> **Task to complete**
Would you please set down the data again exactly as given, excluding the pictures?

......

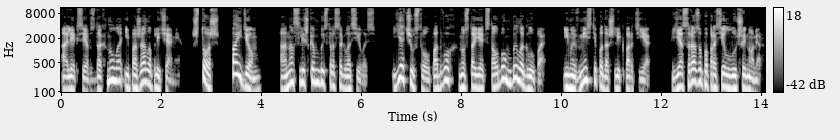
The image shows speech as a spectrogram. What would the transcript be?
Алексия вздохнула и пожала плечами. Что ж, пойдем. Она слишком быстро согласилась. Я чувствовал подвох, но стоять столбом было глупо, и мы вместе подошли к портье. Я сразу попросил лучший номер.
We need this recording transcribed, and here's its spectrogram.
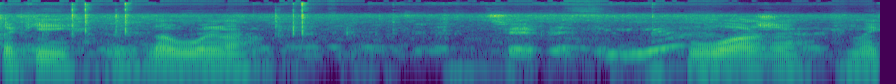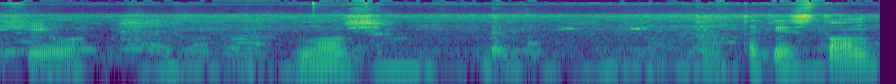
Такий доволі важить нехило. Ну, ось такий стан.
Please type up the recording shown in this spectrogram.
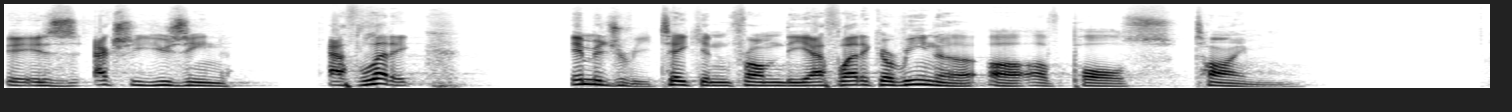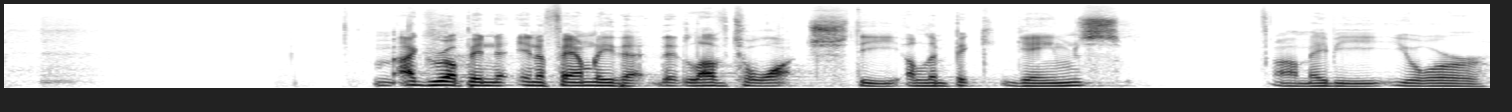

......

> **Exercise answer**
The image shows speech as a spectrogram. What would the transcript be?
Алексия вздохнула и пожала плечами. Что ж, пойдем. Она слишком быстро согласилась. Я чувствовал подвох, но стоять столбом было глупо, и мы вместе подошли к портье. Я сразу попросил лучший номер.
We need this recording transcribed, and here's its spectrogram.
Такий доволі важить нехило. Ну, ось такий стан.
Please type up the recording shown in this spectrogram.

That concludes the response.